Chicago is now home to about 100,000 gangbangers. The main outfits include the Almighty Latin King Nation, aka the Latin Kings, America's largest Hispanic gang that dates back to the 1940s and is viewed as one of the most sophisticated and secretive US gangs. After speaking to Hillmann, I met a Latin King called Jimay Tisquerano who says the violence is mostly down to fighting over street corners to sell drugs.

"Guys are trying to get more territory so they can run the streets more," the 32-year-old says. "And that's how the killing starts. Where I live is the border of three gangs - Latin Kings, Satan Disciples and the 2 2 Boys - so all these guys try to control each other's territory. If they see anyone who looks like a gang member, they shoot him. The killing is random, mostly drive-bys. Two weeks ago, in three days they killed three different guys - 17 to 22 years old."

Tisquerano is still a member of Latin Kings, but no longer active. He joined when he was 14 years old, and quickly learned the Latin Kings' modus operandi.

"The gang is almost like a government. You have the top guy who is a president and it keeps on going down to the soldiers. It's very organised. The next level up from a soldier is an enforcer, then Casincas, followed by Incas. Then it goes up to another section. An enforcer controls soldiers in a section of 10 up to 30 guys. Enforcers take orders from Casincas and Incas."

Tisquerano rose from rank and file to become an Inca before deciding to cease gang activity a few years ago, after the birth of his child. During service with the Latin Kings, he survived a gangland shooting but many of his friends were not so lucky. He wears a tattoo on his upper arm in honour of his 18-year-old cousin Williams who was murdered in 2010, and his brother Marcos - also a Latin King - is blind after being shot in the face.

Tisquerano says Illinois' new gun law is unlikely to stem the killing because gang culture is endemic.

It's an opinion I hear later from another gangbanger with the Black P Stones. The Stones are one of the Latin Kings' rivals and have about 30,000 members.

In the suburb of Maywood on the city's west side, I interviewed an ex-con called Anthony, better known on the streets by his nickname, Chopper, an allusion to his role in cutting illegal drugs before distribution.

Formed in the 1950s, the Stones have a historical association with Islam, although there seems little appetite for peace among its membership. Choppers says he joined the Stones aged 10 to follow in his father's footsteps.

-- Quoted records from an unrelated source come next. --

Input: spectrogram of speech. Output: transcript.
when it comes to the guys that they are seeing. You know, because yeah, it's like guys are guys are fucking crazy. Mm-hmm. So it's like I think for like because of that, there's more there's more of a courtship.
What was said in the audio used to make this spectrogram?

"Back then you had to have permission from your parents to become a Stone. You had to go through an initiation and all that. We have seven laws that must not be broken. The Government got laws and we got laws. Our laws teach you how to talk and speak and how to carry yourself around people, basically how to live your life. Once you join the gang you have to be prepared to lose your life and go to jail."

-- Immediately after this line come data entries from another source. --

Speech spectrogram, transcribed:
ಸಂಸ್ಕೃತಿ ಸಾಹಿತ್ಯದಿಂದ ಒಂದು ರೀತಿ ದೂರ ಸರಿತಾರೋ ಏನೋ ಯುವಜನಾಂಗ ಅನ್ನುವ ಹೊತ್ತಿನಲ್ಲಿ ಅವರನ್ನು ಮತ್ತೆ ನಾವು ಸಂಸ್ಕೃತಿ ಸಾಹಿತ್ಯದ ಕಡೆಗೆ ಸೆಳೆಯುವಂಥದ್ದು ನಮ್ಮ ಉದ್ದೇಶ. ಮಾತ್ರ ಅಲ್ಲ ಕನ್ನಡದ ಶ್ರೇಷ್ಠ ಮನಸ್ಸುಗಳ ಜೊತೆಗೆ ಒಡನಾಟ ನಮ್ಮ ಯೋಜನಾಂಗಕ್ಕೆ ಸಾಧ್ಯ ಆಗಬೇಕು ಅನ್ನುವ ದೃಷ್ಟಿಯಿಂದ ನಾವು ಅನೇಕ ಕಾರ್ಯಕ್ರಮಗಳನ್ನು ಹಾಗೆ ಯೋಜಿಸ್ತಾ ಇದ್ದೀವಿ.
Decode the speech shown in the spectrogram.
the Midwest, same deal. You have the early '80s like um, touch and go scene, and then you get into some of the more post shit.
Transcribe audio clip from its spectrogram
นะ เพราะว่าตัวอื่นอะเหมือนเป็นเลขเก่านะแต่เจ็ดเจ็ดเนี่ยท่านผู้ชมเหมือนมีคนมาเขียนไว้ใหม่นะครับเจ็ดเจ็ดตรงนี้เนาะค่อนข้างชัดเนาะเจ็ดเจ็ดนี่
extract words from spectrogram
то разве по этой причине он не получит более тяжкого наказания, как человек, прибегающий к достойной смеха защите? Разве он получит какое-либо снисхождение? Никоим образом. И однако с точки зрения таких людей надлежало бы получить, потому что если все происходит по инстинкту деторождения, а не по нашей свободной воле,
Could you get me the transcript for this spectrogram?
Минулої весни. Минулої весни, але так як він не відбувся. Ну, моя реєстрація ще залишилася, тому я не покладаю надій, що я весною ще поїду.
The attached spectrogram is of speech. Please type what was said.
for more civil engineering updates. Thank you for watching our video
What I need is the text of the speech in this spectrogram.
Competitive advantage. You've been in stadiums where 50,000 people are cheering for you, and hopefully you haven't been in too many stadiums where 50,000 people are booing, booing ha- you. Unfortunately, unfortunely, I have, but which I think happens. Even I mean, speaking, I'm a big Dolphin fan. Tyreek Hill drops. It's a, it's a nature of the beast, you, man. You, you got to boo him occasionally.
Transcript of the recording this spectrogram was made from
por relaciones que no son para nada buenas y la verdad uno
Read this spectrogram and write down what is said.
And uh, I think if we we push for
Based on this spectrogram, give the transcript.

Chopper has been shot twice and has served time in Illinois's infamous Cook County Jail.

He says Chicago's latest problems are a result of gang discipline breaking down and the rise of a new generation of gangbangers who are completely out of control.

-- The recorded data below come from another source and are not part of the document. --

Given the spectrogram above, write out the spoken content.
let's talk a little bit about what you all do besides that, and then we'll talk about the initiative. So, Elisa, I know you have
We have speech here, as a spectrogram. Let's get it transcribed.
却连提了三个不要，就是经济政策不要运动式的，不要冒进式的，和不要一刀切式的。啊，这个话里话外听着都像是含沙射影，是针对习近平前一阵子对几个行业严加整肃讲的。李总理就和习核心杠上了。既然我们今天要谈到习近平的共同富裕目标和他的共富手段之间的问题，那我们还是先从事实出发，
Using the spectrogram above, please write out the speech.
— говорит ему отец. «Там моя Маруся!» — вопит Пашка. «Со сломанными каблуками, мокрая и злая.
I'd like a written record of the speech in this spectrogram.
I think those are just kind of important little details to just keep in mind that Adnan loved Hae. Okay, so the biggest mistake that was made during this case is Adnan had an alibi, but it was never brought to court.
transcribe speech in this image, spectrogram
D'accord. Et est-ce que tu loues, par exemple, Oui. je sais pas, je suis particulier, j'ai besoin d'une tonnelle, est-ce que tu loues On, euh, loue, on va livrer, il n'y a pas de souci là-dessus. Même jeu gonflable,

"All the structure in the gangs is gone, so there is no leadership. There is so much shooting going on, nobody knows where to turn. It ain't the older guys, it's the young guys, as young as 13. It wasn't like that in the 80s or 90s. This is new. Some of these guys just shoot for fun."